Judge Overturns Two Life Sentences For D.C. Sniper Lee Boyd Malvo
Is the justice system making the right decision?
On Friday, a federal judge tossed out two life sentences without parole for Lee Boyd Malvo. Malvo was one of two gunman convicted in the “D.C. Sniper” shooting cases in 2002.
As reported by the Associated Press, in his ruling, U.S. District Judge Raymond Jackson in Norfolk said Malvo is entitled to new sentencing hearings after the U.S. Supreme Court ruled that mandatory life sentences for juveniles are unconstitutional. Malvo was 17 when he was arrested in 2002 for a series of shootings that killed 10 people and wounded three over a three-week span in Virginia, Maryland and the District of Columbia, causing widespread fear throughout the region. Malvo has argued that his accomplice, John Allen Muhammad, then 42, sought Malvo out and “molded” him into partaking in the heinous killing binge.
Malvo’s first trial took place in Chesapeake. Malvo was convicted of capital murder for the slaying of FBI analyst Linda Franklin, who was shot in the head outside a Home Depot store. Under Virginia law, a capital murder conviction requires either a death sentence or life without parole. Prosecutors sought a death sentence, but a jury opted for life in prison.
Like what you're reading?
Get more in your inbox.
Muhammad was executed in 2009. Malvo has been serving his sentence at Red Onion State Prison in southwest Virginia.
Red Onion State Prison is a “super max” facility. Meaning two -thirds of the prisoners are held in solitary confinement, alone 23 hours per day, in 7 by 12 feet cells with slats for light. Most of those prisoners are black.
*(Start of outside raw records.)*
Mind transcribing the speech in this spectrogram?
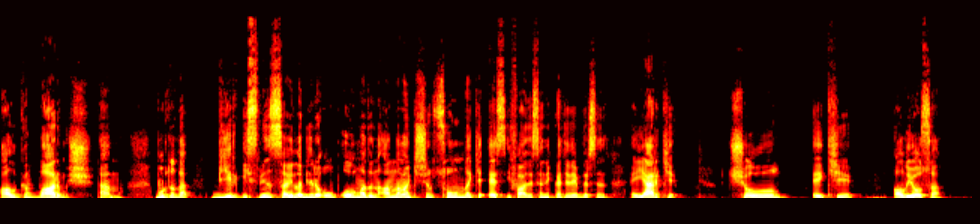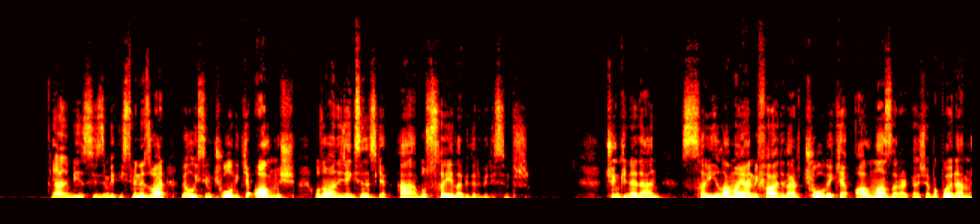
algı varmış. Tamam mı? Burada da bir ismin sayılabilir olup olmadığını anlamak için sonundaki s ifadesine dikkat edebilirsiniz. Eğer ki çoğul eki alıyorsa yani bir sizin bir isminiz var ve o isim çoğul 2 almış. O zaman diyeceksiniz ki ha bu sayılabilir bir isimdir. Çünkü neden? Sayılamayan ifadeler çoğul eki almazlar arkadaşlar. Bak bu önemli.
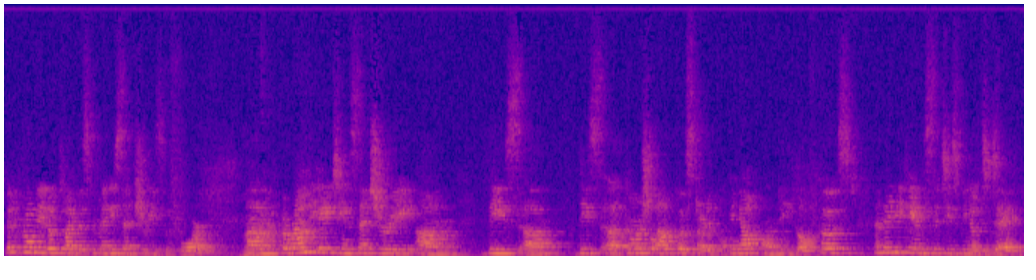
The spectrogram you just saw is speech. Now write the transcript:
but it probably looked like this for many centuries before. Um, around the 18th century, um, these, um, these uh, commercial outposts started popping up on the Gulf Coast, and they became the cities we know today.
It's safe to say that Malvo was brainwashed by the much older Muhammad, but he also knew the difference between right and wrong. How do you all feel about his sentencing? Let us know in the comments below.